*To do*
The answer must repeat every record exactly, with all pictures omitted.

*Information supplied*
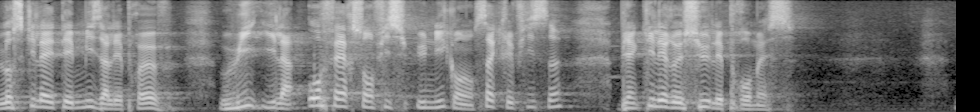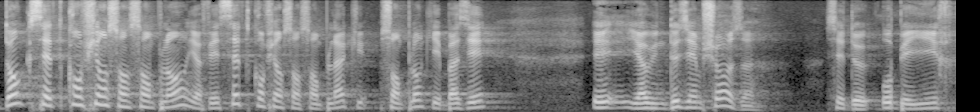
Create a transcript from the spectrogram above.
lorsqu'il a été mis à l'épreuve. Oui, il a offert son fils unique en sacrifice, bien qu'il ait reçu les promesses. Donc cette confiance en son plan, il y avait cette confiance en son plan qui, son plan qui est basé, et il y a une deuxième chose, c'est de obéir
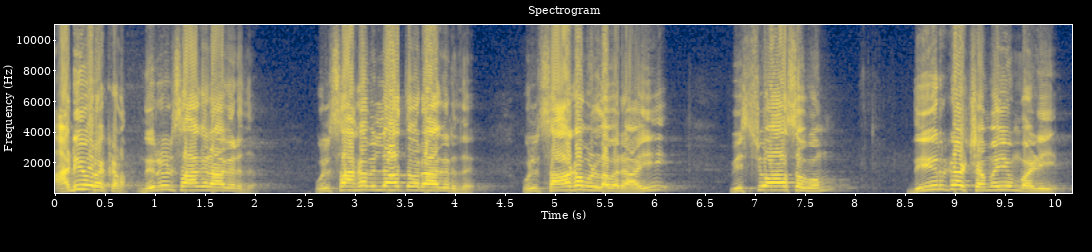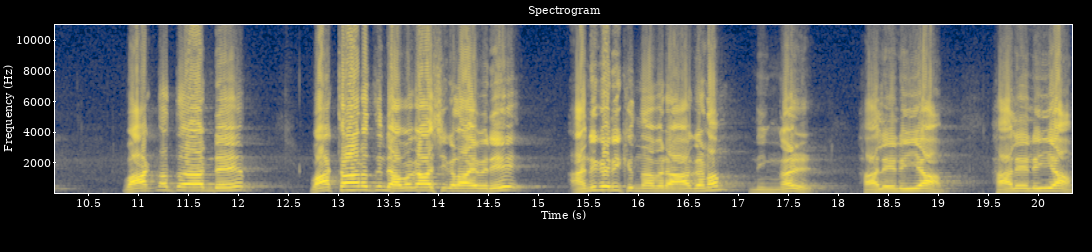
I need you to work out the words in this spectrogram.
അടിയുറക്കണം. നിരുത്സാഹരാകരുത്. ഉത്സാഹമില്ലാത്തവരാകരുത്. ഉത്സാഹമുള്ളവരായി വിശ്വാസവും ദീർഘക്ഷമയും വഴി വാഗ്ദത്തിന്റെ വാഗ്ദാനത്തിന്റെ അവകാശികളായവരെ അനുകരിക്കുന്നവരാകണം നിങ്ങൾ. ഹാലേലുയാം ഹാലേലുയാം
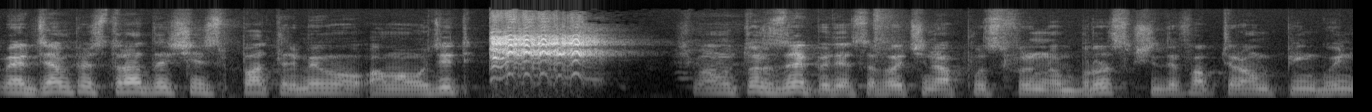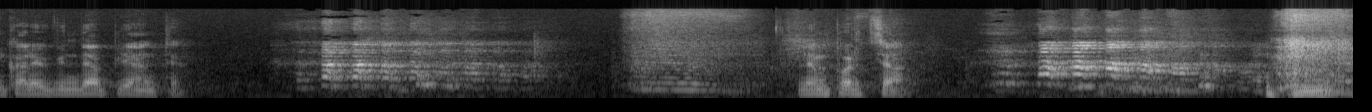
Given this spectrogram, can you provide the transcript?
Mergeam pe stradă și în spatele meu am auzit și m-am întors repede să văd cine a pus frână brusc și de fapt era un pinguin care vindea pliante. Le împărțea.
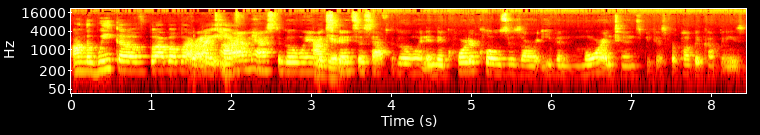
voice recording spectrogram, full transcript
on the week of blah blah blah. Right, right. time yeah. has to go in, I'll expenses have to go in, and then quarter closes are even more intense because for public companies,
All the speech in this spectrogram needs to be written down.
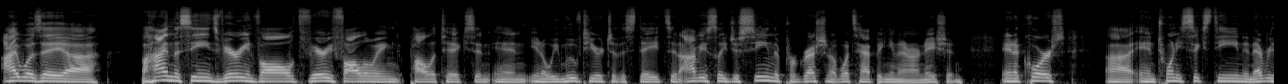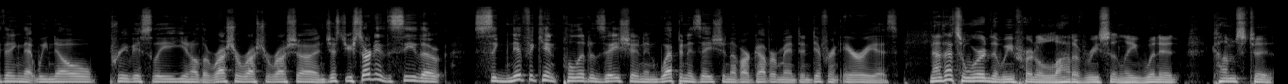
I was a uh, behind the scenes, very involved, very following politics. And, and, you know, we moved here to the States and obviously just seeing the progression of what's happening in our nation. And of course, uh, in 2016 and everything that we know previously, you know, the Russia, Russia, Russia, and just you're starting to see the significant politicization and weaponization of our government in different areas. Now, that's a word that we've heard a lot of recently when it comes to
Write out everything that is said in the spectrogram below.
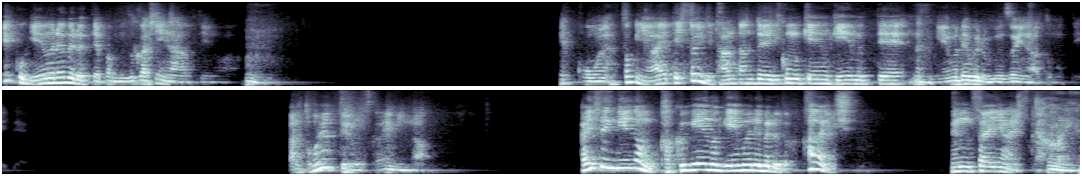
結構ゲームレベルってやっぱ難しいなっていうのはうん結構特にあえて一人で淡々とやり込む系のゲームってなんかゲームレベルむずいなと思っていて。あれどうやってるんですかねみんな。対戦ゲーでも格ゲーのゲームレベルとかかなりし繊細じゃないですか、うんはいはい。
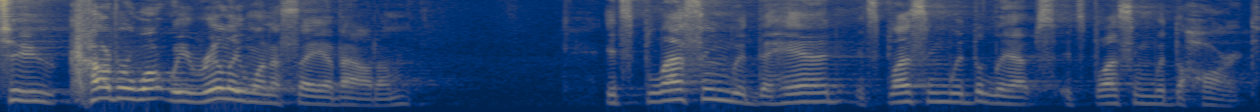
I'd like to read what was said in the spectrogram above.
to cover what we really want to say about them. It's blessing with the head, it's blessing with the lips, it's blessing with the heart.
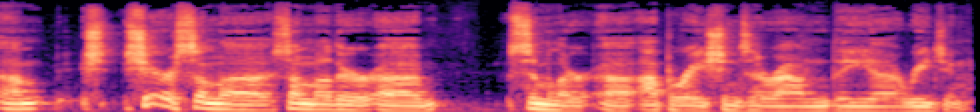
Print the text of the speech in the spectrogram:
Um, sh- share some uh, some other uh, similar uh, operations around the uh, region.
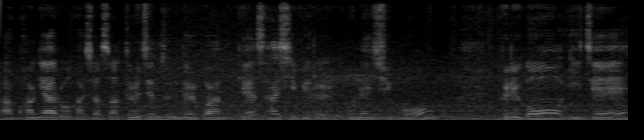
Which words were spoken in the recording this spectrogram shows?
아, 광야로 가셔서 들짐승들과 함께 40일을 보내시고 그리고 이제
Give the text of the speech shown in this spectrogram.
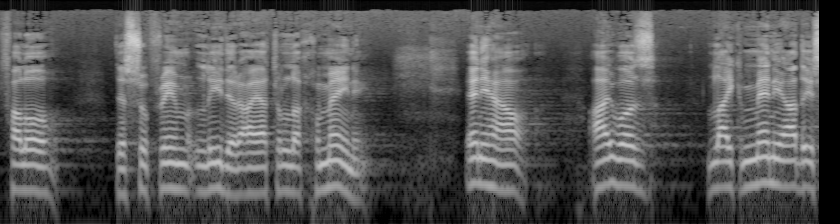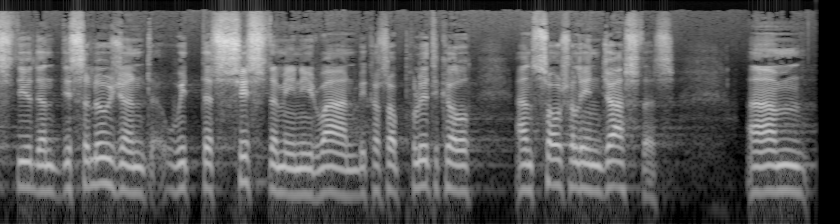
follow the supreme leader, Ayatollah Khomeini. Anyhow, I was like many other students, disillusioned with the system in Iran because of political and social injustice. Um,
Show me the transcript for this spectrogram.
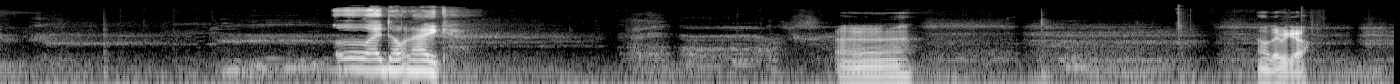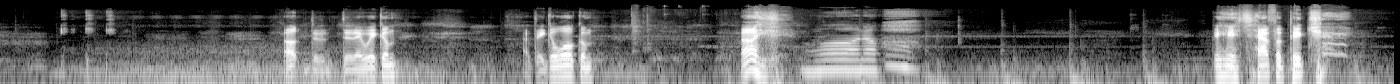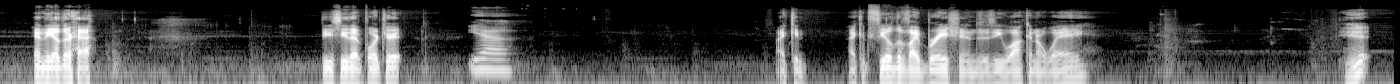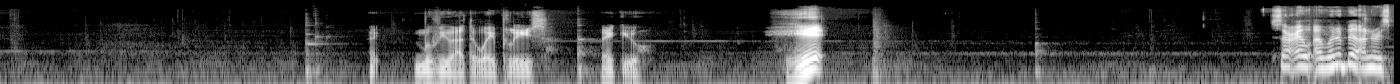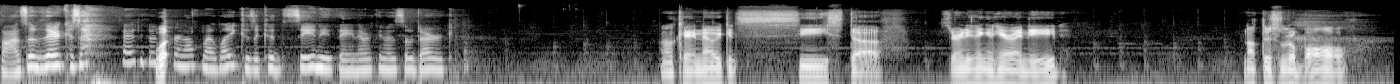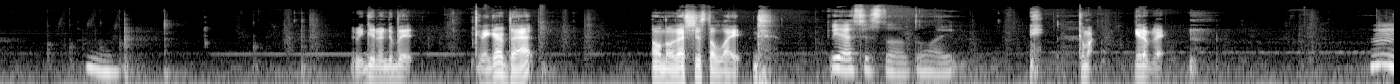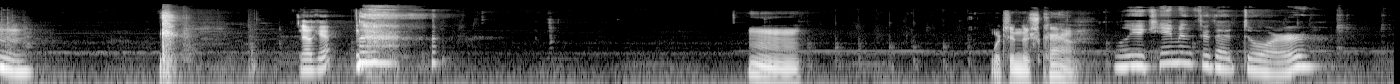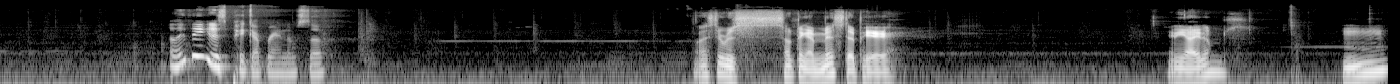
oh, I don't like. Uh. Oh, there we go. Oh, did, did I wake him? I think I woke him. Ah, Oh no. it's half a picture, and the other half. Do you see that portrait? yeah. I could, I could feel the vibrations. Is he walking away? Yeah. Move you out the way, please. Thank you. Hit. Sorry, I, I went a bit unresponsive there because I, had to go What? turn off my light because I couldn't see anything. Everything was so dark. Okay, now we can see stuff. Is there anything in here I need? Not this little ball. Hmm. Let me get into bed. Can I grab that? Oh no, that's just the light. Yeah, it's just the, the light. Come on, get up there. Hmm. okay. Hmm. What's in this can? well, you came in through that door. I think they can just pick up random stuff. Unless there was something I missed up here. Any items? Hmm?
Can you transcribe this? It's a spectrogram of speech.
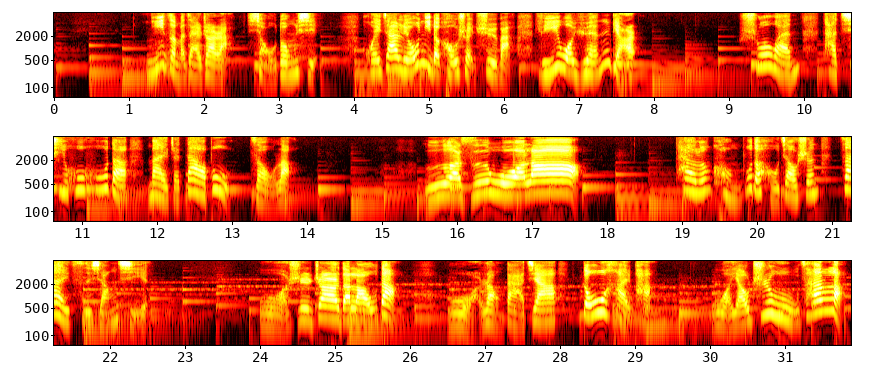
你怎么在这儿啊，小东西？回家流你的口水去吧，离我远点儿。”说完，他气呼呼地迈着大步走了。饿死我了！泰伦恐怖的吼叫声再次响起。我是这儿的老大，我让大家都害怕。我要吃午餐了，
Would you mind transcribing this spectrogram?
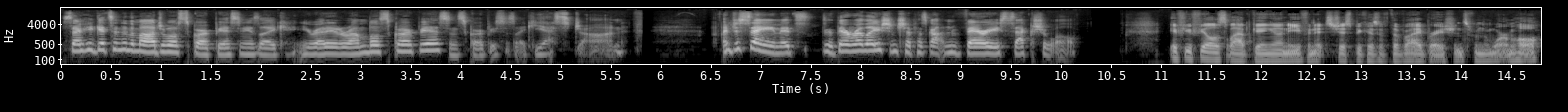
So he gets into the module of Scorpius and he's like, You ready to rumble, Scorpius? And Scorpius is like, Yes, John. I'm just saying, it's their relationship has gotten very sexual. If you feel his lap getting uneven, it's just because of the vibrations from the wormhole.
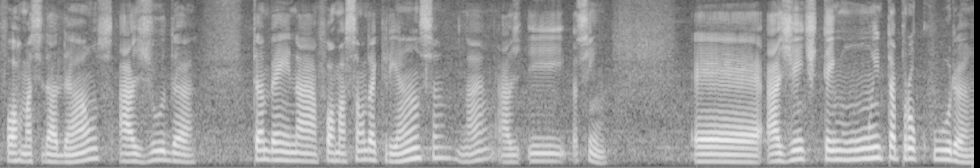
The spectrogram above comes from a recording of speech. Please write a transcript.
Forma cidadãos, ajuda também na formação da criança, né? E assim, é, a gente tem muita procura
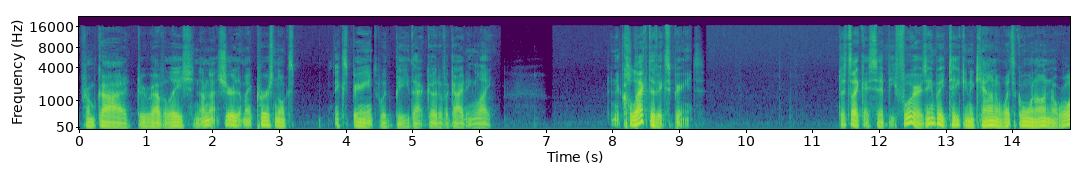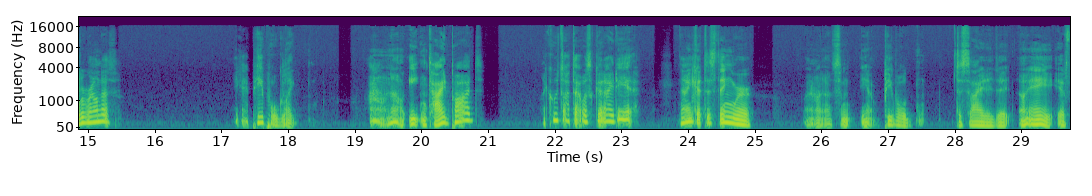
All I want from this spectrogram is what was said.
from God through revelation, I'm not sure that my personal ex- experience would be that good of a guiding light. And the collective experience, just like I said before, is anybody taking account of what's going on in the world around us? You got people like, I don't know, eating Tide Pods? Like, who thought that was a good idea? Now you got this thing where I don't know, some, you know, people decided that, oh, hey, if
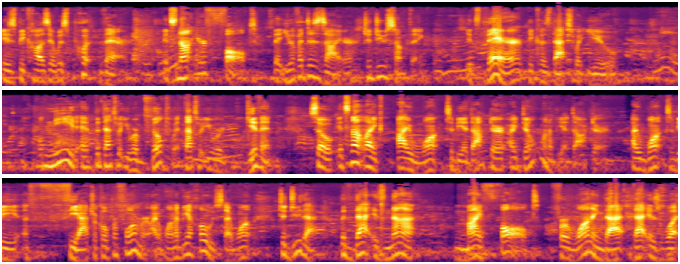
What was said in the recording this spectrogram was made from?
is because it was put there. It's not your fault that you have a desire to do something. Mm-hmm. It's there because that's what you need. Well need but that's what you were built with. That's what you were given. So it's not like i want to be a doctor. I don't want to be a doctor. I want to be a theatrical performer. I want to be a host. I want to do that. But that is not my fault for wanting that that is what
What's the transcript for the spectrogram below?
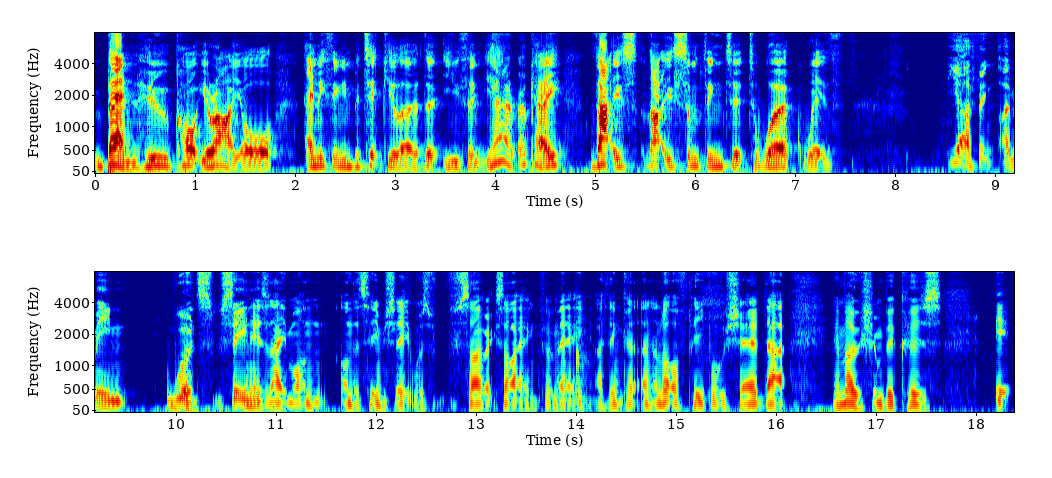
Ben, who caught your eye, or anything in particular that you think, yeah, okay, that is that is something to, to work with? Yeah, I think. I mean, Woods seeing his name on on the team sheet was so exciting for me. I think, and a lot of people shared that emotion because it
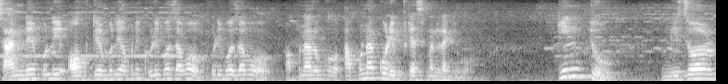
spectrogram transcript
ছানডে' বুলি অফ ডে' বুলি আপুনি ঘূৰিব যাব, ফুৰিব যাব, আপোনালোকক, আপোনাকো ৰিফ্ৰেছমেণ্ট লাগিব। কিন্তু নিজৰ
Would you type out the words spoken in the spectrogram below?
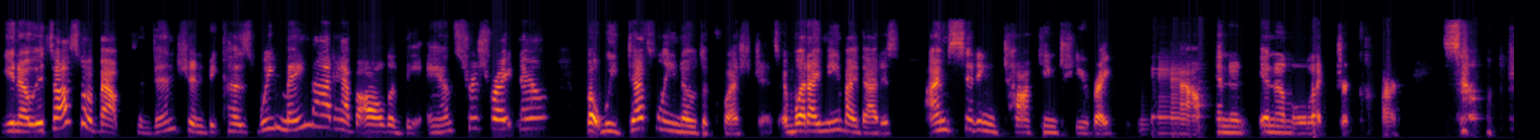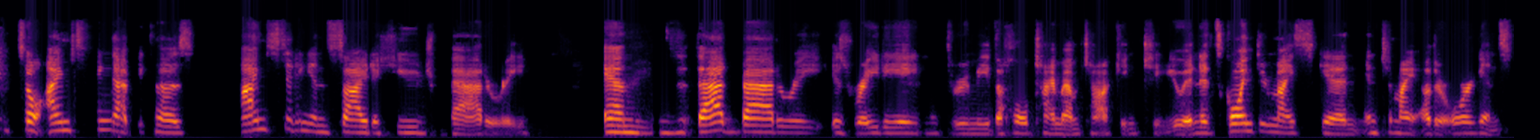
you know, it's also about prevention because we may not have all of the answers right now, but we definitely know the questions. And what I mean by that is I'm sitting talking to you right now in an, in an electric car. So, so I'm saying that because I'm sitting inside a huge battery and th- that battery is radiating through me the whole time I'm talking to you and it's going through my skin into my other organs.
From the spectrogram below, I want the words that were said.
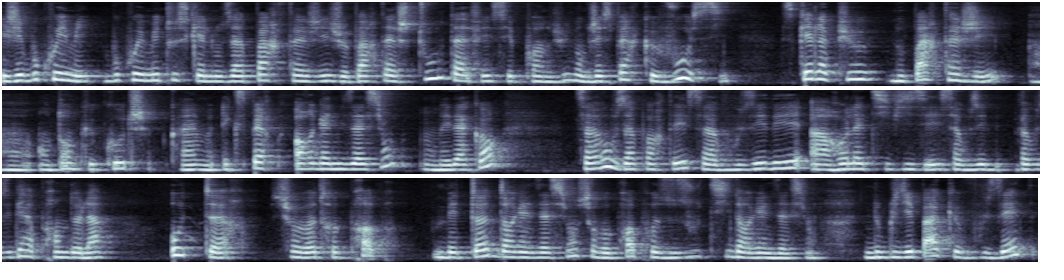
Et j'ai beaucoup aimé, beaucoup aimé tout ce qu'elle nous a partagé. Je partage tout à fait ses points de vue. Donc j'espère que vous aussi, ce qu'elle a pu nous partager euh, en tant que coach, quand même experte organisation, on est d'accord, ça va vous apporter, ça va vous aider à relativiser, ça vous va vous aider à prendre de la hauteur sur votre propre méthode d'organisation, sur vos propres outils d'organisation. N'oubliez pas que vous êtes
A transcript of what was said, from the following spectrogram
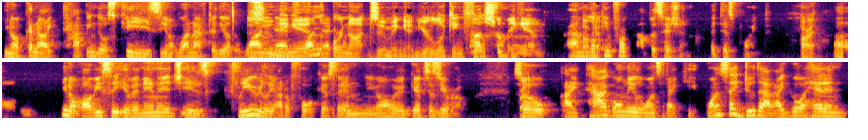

*Result of the exercise*
Create a transcript from the spectrogram above.
lorsqu'il a été mis à l'épreuve. Oui, il a offert son fils unique en sacrifice, bien qu'il ait reçu les promesses. Donc cette confiance en son plan, il y avait cette confiance en son plan qui, son plan qui est basé, et il y a une deuxième chose, c'est de obéir
I need you to work out the words in this spectrogram.
അടിയുറക്കണം. നിരുത്സാഹരാകരുത്. ഉത്സാഹമില്ലാത്തവരാകരുത്. ഉത്സാഹമുള്ളവരായി വിശ്വാസവും ദീർഘക്ഷമയും വഴി വാഗ്ദത്തിന്റെ വാഗ്ദാനത്തിന്റെ അവകാശികളായവരെ അനുകരിക്കുന്നവരാകണം നിങ്ങൾ. ഹാലേലുയാം ഹാലേലുയാം
Given this spectrogram, can you provide the transcript?
Mergeam pe stradă și în spatele meu am auzit și m-am întors repede să văd cine a pus frână brusc și de fapt era un pinguin care vindea pliante. Le împărțea.
voice recording spectrogram, full transcript
on the week of blah blah blah. Right, right. time yeah. has to go in, I'll expenses have to go in, and then quarter closes are even more intense because for public companies,
All the speech in this spectrogram needs to be written down.
I was a uh, behind the scenes, very involved, very following politics. And, and, you know, we moved here to the States and obviously just seeing the progression of what's happening in our nation. And of course, uh, in 2016 and everything that we know previously, you know, the Russia, Russia, Russia, and just you're starting to see the significant politicization and weaponization of our government in different areas. Now, that's a word that we've heard a lot of recently when it comes to
Write out everything that is said in the spectrogram below.
結構ゲームレベルってやっぱ難しいなっていうのはうん結構特にあえて一人で淡々とやり込む系のゲームってなんかゲームレベルむずいなと思っていて。あれどうやってるんですかねみんな。対戦ゲーでも格ゲーのゲームレベルとかかなりし繊細じゃないですか、うんはいはい。
I'd like to read what was said in the spectrogram above.
to cover what we really want to say about them. It's blessing with the head, it's blessing with the lips, it's blessing with the heart.
Print the text of the speech in the spectrogram:
Um, sh- share some uh, some other uh, similar uh, operations around the uh, region.
Which words were spoken in the recording this spectrogram shows?
아, 광야로 가셔서 들짐승들과 함께 40일을 보내시고 그리고 이제
Give the text of the speech shown in this spectrogram.
follow the supreme leader, Ayatollah Khomeini. Anyhow, I was like many other students, disillusioned with the system in Iran because of political and social injustice. Um,
Show me the transcript for this spectrogram.
oh, I don't like. Uh. Oh, there we go. Oh, did, did I wake him? I think I woke him. Ah, Oh no. it's half a picture, and the other half. Do you see that portrait? yeah. I could, I could feel the vibrations. Is he walking away? Yeah. Move you out the way, please. Thank you. Hit. Sorry, I, I went a bit unresponsive there because I, had to go What? turn off my light because I couldn't see anything. Everything was so dark. Okay, now we can see stuff. Is there anything in here I need? Not this little ball. Hmm. Let me get into bed. Can I grab that? Oh no, that's just the light. Yeah, it's just the, the light. Come on, get up there. Hmm. okay. Hmm. What's in this can? well, you came in through that door. I think they can just pick up random stuff. Unless there was something I missed up here. Any items? Hmm?
Can you transcribe this? It's a spectrogram of speech.
你怎么在这儿啊，小东西？回家流你的口水去吧，离我远点儿。”说完，他气呼呼地迈着大步走了。饿死我了！泰伦恐怖的吼叫声再次响起。我是这儿的老大，我让大家都害怕。我要吃午餐了，
Would you mind transcribing this spectrogram?
So he gets into the module of Scorpius and he's like, You ready to rumble, Scorpius? And Scorpius is like, Yes, John. I'm just saying, it's their relationship has gotten very sexual. If you feel his lap getting uneven, it's just because of the vibrations from the wormhole.
The spectrogram above comes from a recording of speech. Please write a transcript.
Forma cidadãos, ajuda também na formação da criança, né? E assim, é, a gente tem muita procura
All I want from this spectrogram is what was said.
from God through revelation, I'm not sure that my personal ex- experience would be that good of a guiding light. And the collective experience, just like I said before, is anybody taking account of what's going on in the world around us? You got people like, I don't know, eating Tide Pods? Like, who thought that was a good idea? Now you got this thing where I don't know, some, you know, people decided that, oh, hey, if
What was said in the recording this spectrogram was made from?
is because it was put there. It's not your fault that you have a desire to do something. Mm-hmm. It's there because that's what you need. Well need but that's what you were built with. That's what you were given. So it's not like i want to be a doctor. I don't want to be a doctor. I want to be a theatrical performer. I want to be a host. I want to do that. But that is not my fault for wanting that that is what
What's the transcript for the spectrogram below?
Ben, who caught your eye, or anything in particular that you think, yeah, okay, that is that is something to, to work with? Yeah, I think. I mean, Woods seeing his name on on the team sheet was so exciting for me. I think, and a lot of people shared that emotion because it
spectrogram transcript
ছানডে' বুলি অফ ডে' বুলি আপুনি ঘূৰিব যাব, ফুৰিব যাব, আপোনালোকক, আপোনাকো ৰিফ্ৰেছমেণ্ট লাগিব। কিন্তু নিজৰ
Would you type out the words spoken in the spectrogram below?
you know, it's also about prevention because we may not have all of the answers right now, but we definitely know the questions. And what I mean by that is I'm sitting talking to you right now in an, in an electric car. So, so I'm saying that because I'm sitting inside a huge battery and th- that battery is radiating through me the whole time I'm talking to you and it's going through my skin into my other organs.
From the spectrogram below, I want the words that were said.
Et j'ai beaucoup aimé, beaucoup aimé tout ce qu'elle nous a partagé. Je partage tout à fait ses points de vue. Donc j'espère que vous aussi, ce qu'elle a pu nous partager euh, en tant que coach, quand même experte organisation, on est d'accord, ça va vous apporter, ça va vous aider à relativiser, ça vous va vous aider à prendre de la hauteur sur votre propre méthode d'organisation, sur vos propres outils d'organisation. N'oubliez pas que vous êtes
A transcript of what was said, from the following spectrogram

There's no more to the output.